▶ WORK TASK:
Reproduce the material below only from the line with "Refer to this spectrogram for your answer." to the line with "Captioner's note: applause", both included, keeping each line exact and dropping the pictures.

─── LISTED RECORDS ───

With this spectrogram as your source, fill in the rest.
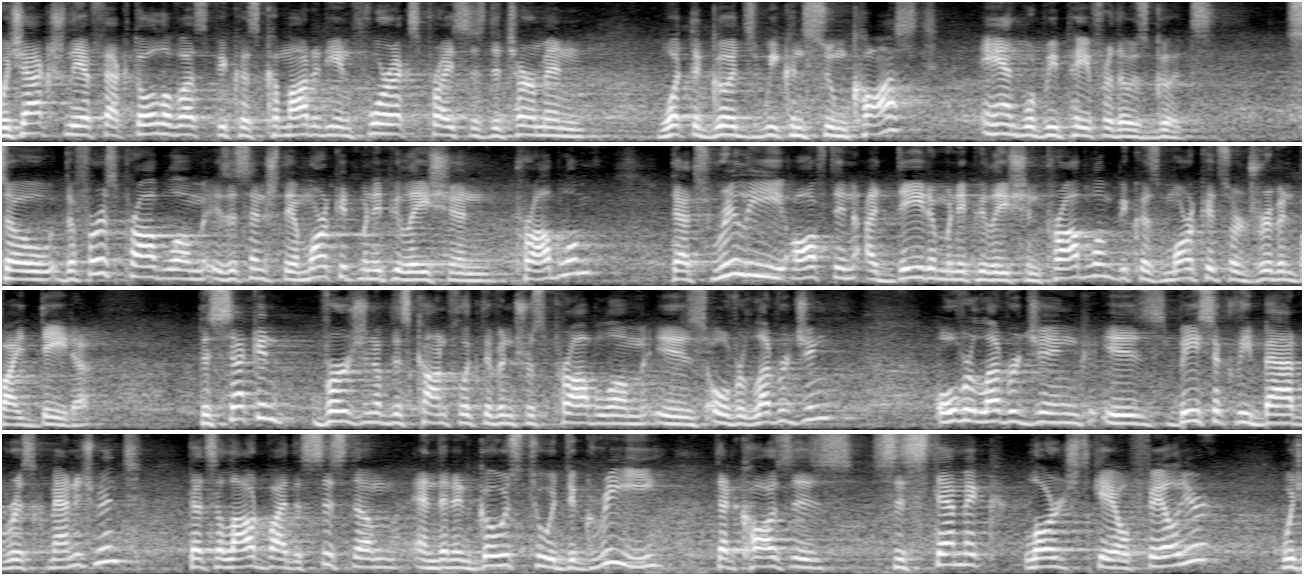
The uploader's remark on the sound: A Consensus 2023 panel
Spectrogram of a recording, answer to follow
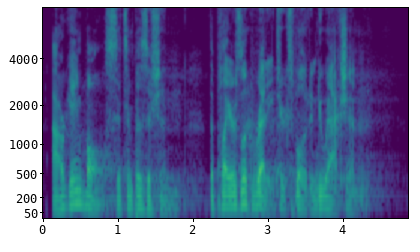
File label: Ball Placed in Start Ring, Announcer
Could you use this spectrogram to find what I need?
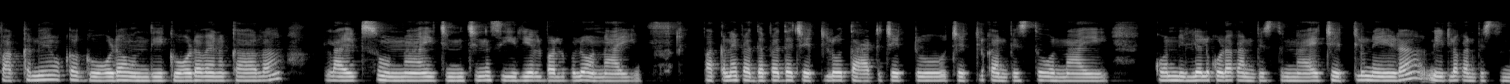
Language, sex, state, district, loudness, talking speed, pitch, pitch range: Telugu, female, Andhra Pradesh, Visakhapatnam, -17 LUFS, 125 wpm, 180 Hz, 175-190 Hz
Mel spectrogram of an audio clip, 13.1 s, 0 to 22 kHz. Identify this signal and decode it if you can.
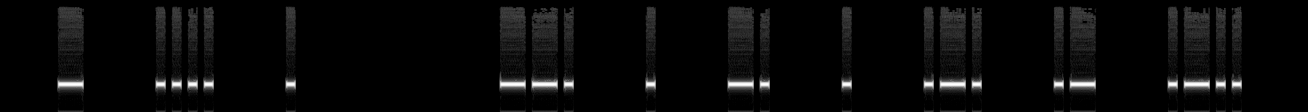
Morse code, heard as a keyed tone, about 15 wpm, spaced as for 8 wpm, 1000 Hz. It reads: THE GENERAL
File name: qotdfiles / 8wpm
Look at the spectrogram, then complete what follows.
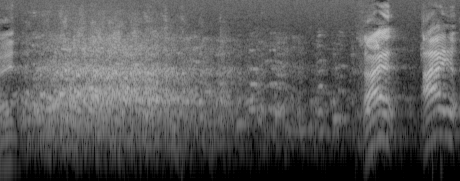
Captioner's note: audience laughing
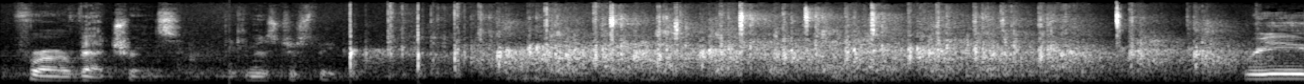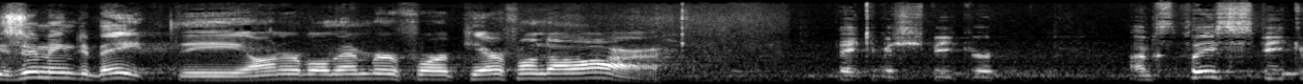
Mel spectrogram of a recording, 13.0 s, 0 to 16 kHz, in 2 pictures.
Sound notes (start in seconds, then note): 6.2 some Applause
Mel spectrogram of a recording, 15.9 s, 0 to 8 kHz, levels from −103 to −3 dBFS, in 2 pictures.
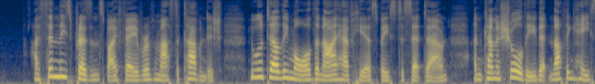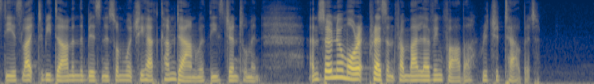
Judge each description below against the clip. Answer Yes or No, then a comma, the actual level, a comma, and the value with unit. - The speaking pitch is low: No, medium, 165 Hz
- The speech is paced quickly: Yes, fast, 220 wpm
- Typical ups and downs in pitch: Yes, average, 4.0 semitones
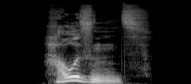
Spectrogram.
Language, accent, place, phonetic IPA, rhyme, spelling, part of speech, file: German, Germany, Berlin, [ˈhaʊ̯zn̩s], -aʊ̯zn̩s, Hausens, noun, De-Hausens.ogg
- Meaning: genitive singular of Hausen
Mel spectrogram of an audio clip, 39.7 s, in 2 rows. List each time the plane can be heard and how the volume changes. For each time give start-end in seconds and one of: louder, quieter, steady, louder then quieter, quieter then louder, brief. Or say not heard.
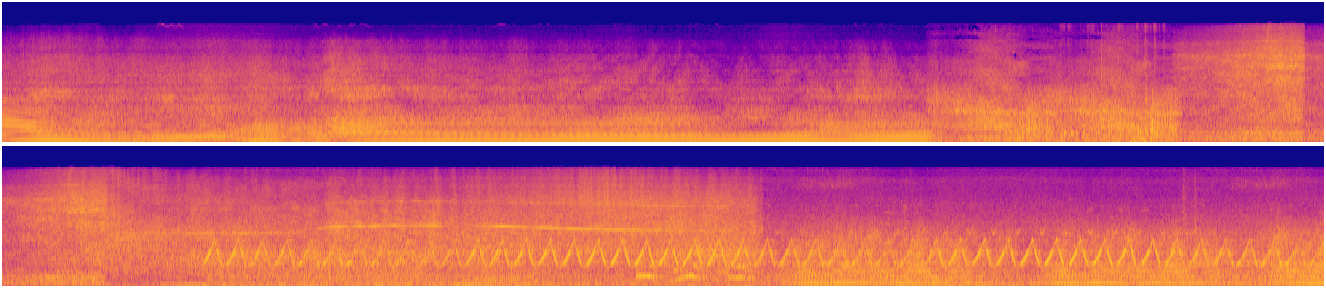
0.0-39.6 steady.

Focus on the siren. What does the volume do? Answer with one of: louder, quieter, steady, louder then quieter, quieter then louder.
steady.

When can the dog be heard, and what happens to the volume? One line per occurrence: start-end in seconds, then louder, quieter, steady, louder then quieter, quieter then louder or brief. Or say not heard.
not heard.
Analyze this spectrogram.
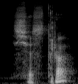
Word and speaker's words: сястра: Mais dans la version du singulier, siastra, l'accent est sur le a final.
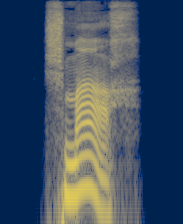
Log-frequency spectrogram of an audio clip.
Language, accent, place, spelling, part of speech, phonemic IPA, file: German, Germany, Berlin, Schmach, noun, /ʃmaːχ/, De-Schmach.ogg
- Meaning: disgrace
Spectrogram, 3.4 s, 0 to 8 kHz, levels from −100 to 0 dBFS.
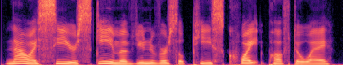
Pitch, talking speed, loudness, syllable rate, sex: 190 Hz, 190 wpm, -16 LUFS, 5.8 syllables/s, female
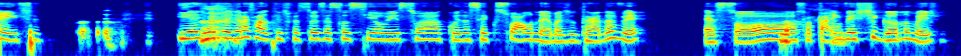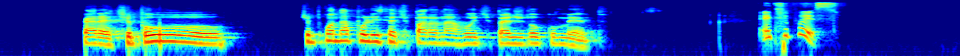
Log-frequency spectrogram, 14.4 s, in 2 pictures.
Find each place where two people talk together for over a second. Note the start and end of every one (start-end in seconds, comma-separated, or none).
none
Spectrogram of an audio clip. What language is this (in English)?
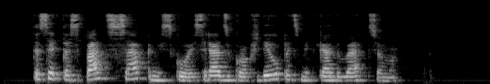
Latvian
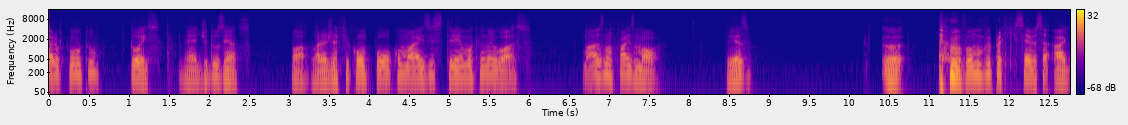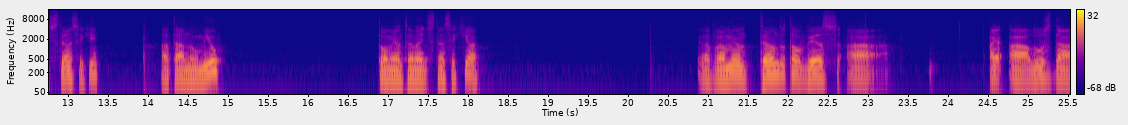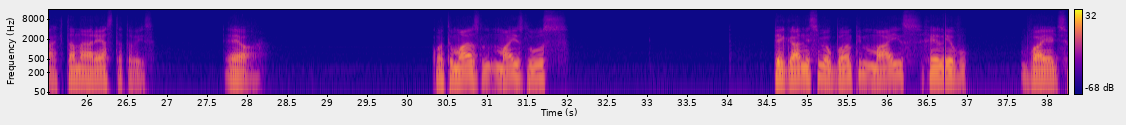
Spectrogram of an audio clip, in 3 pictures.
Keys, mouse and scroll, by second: 3.6-6.7 middle drag, 10.1-10.6 scroll up 1, 10.6-12.6 scroll up 3, 15.1-38.2 drag.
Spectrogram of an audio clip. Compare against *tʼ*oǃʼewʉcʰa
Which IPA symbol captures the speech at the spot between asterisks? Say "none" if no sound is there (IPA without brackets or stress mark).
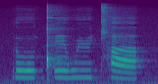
ɾ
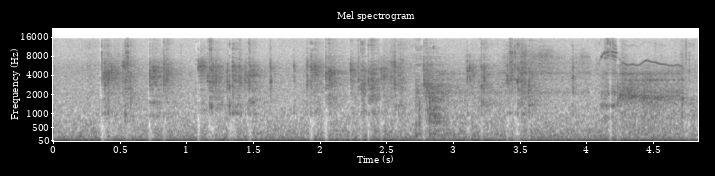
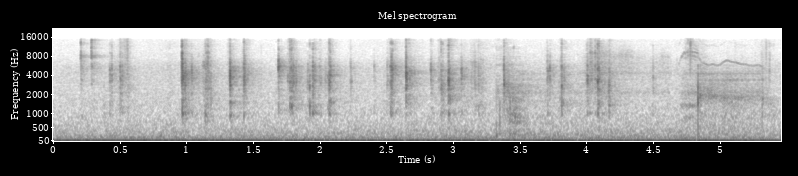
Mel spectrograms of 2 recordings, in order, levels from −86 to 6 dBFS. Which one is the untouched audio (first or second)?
first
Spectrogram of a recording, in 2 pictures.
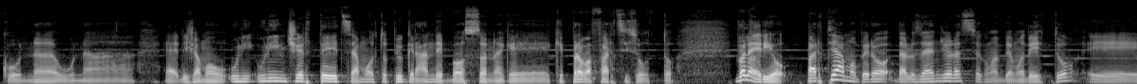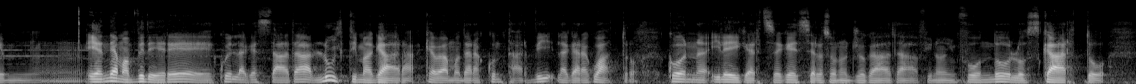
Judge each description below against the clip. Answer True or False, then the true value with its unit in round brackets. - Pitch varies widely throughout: False (4.6 semitones)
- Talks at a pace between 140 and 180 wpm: True (145 wpm)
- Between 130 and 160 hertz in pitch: False (100 Hz)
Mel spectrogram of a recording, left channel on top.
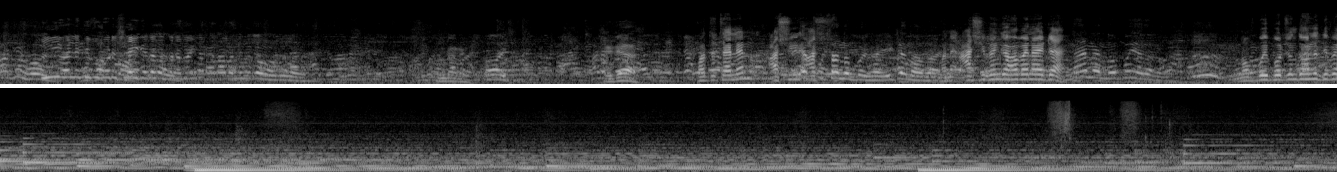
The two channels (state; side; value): different; both; correlation 0.00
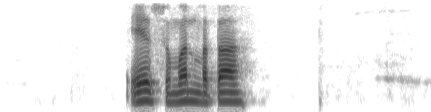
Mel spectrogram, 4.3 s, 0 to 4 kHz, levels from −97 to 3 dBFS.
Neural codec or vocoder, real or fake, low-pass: vocoder, 44.1 kHz, 128 mel bands every 256 samples, BigVGAN v2; fake; 3.6 kHz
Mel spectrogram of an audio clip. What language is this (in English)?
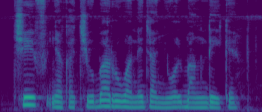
Luo (Kenya and Tanzania)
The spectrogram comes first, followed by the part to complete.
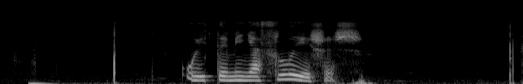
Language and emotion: Russian, angry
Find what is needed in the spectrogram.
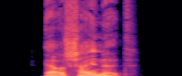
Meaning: second-person plural subjunctive I of erscheinen
- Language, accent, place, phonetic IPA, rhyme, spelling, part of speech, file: German, Germany, Berlin, [ɛɐ̯ˈʃaɪ̯nət], -aɪ̯nət, erscheinet, verb, De-erscheinet.ogg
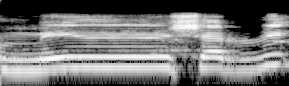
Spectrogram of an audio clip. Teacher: شین جو ہے حرف مستعلیہ میں سے نہیں ہے، حرف استفال ہے، اس کو ہم باریک پڑھتے ہیں شین کو، تو اس لیے اخفا بھی باریک ہوگا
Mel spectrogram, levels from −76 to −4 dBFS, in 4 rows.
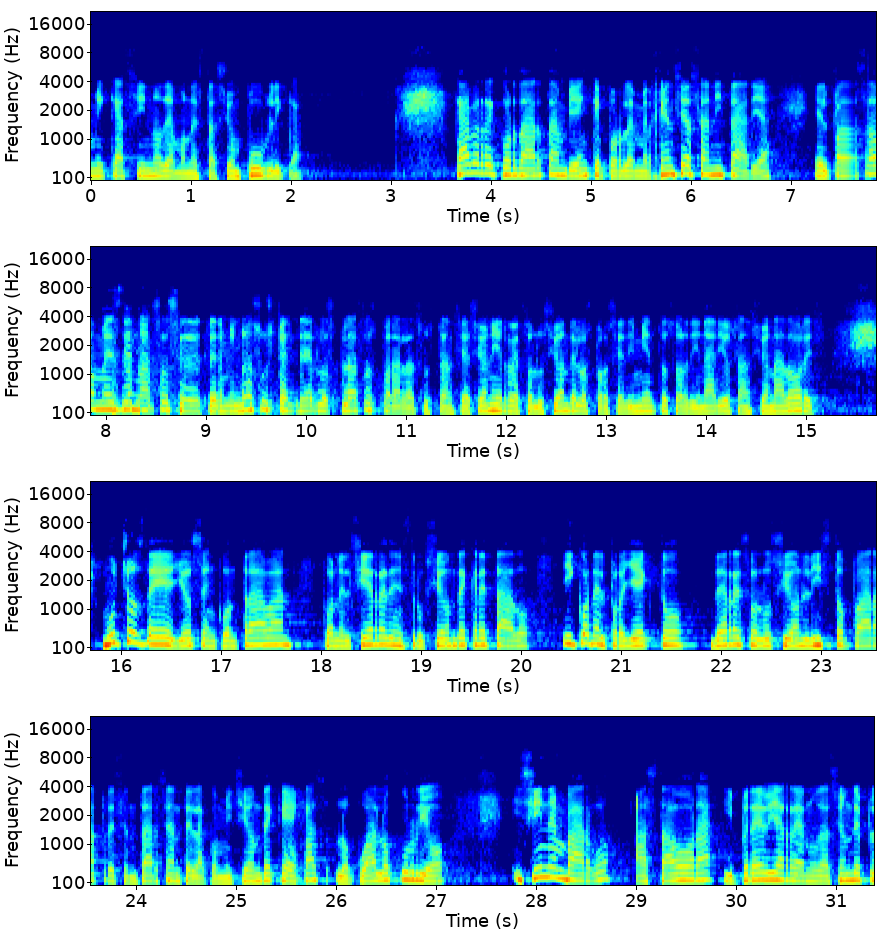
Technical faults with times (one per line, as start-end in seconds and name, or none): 7.51-7.66 call audio freeze
7.76-7.79 short concealed packet loss
8.07-14.73 call bitrate drop
12.16-13.31 jitter buffer speed-up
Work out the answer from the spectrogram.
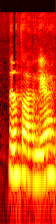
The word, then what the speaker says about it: Natalia: uh and did I say your name right Natalia Natalia yes oh good I said it right yeah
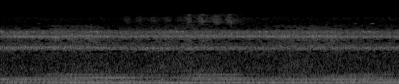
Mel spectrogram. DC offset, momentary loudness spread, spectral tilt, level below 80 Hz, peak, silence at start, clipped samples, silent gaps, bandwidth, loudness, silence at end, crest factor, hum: under 0.1%; 2 LU; -2.5 dB/octave; -50 dBFS; -24 dBFS; 0 s; under 0.1%; none; 11.5 kHz; -35 LUFS; 0 s; 12 dB; none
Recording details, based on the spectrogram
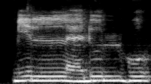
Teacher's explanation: sedikit bainiahnya ya untuk huruf lamnya jadi enggak enggak ditahan banget tapi juga ada sedikit aliran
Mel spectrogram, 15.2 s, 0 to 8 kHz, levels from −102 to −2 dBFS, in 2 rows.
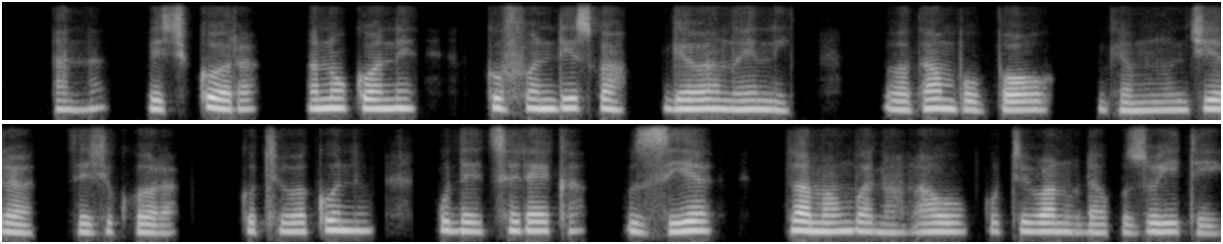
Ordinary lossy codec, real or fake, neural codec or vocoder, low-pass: Opus, 16 kbps; fake; codec, 16 kHz, 0.3 kbps, FocalCodec; 7.2 kHz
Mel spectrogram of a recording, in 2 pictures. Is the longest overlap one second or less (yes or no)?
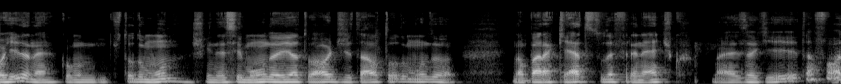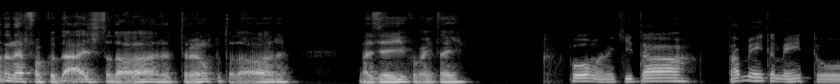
yes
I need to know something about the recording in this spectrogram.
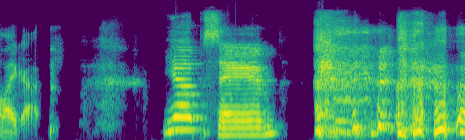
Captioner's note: uncomfortable laughter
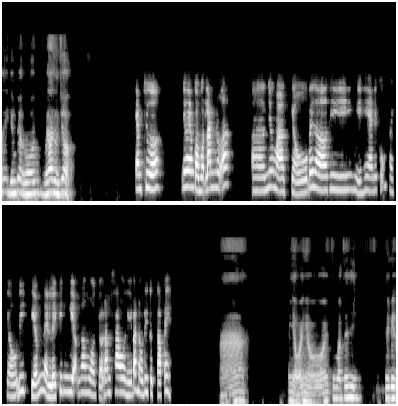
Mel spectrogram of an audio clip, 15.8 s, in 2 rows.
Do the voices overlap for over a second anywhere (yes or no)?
no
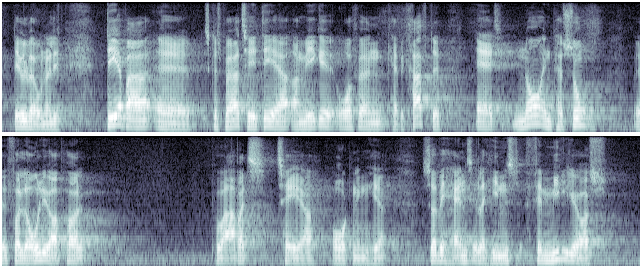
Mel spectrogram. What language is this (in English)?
Danish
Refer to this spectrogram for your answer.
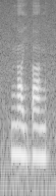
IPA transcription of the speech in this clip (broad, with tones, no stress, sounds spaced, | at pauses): ŋ a˧ j ʔ a˧ ŋ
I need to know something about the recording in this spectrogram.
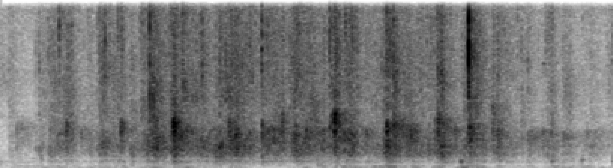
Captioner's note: applause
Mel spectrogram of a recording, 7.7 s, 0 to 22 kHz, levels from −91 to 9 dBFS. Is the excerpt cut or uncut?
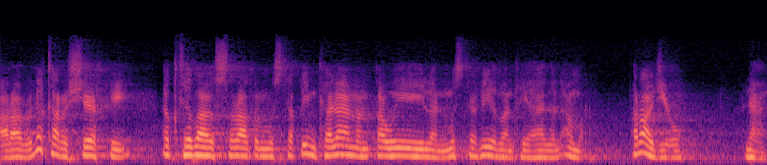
cut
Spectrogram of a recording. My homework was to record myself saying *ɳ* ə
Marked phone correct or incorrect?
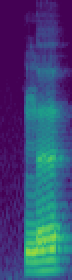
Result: incorrect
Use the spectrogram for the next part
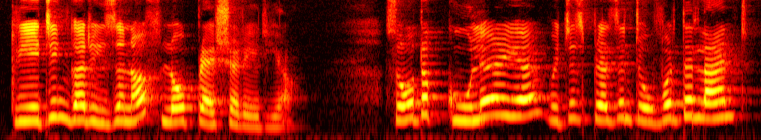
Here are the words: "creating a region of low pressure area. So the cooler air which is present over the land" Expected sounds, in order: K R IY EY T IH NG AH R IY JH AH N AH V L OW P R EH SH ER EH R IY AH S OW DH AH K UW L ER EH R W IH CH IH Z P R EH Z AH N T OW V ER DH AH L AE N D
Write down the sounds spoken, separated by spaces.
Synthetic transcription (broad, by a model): K R IY EY T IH NG AH R IY Z AH N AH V L OW P R EH SH ER EH R IY AH S OW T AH K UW L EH R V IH CH IH Z P R EH Z AH N T OW V ER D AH L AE N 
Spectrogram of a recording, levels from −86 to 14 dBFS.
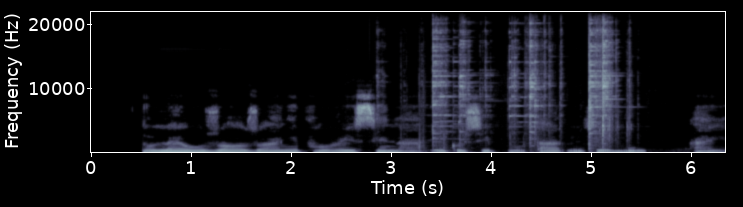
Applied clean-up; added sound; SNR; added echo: none; Cutlery, silverware; -1 dB; none.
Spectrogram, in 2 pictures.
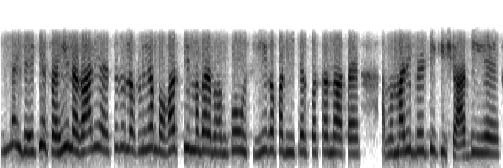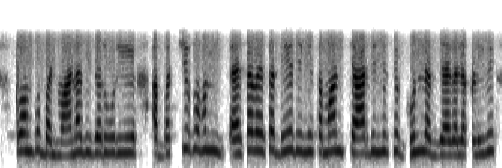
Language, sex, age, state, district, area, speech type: Urdu, female, 45-60, Uttar Pradesh, Lucknow, rural, conversation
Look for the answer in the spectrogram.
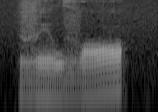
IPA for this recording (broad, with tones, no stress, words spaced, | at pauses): ve˩wvɔ˩˧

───

▶ EXERCISE RESULT:
Refer to this spectrogram for your answer.
IPA transcription of the speech in this clip (broad, with tones, no stress, sounds spaced, | at pauses): ŋ a˧ j ʔ a˧ ŋ
I need to know something about the recording in this spectrogram.
Captioner's note: applause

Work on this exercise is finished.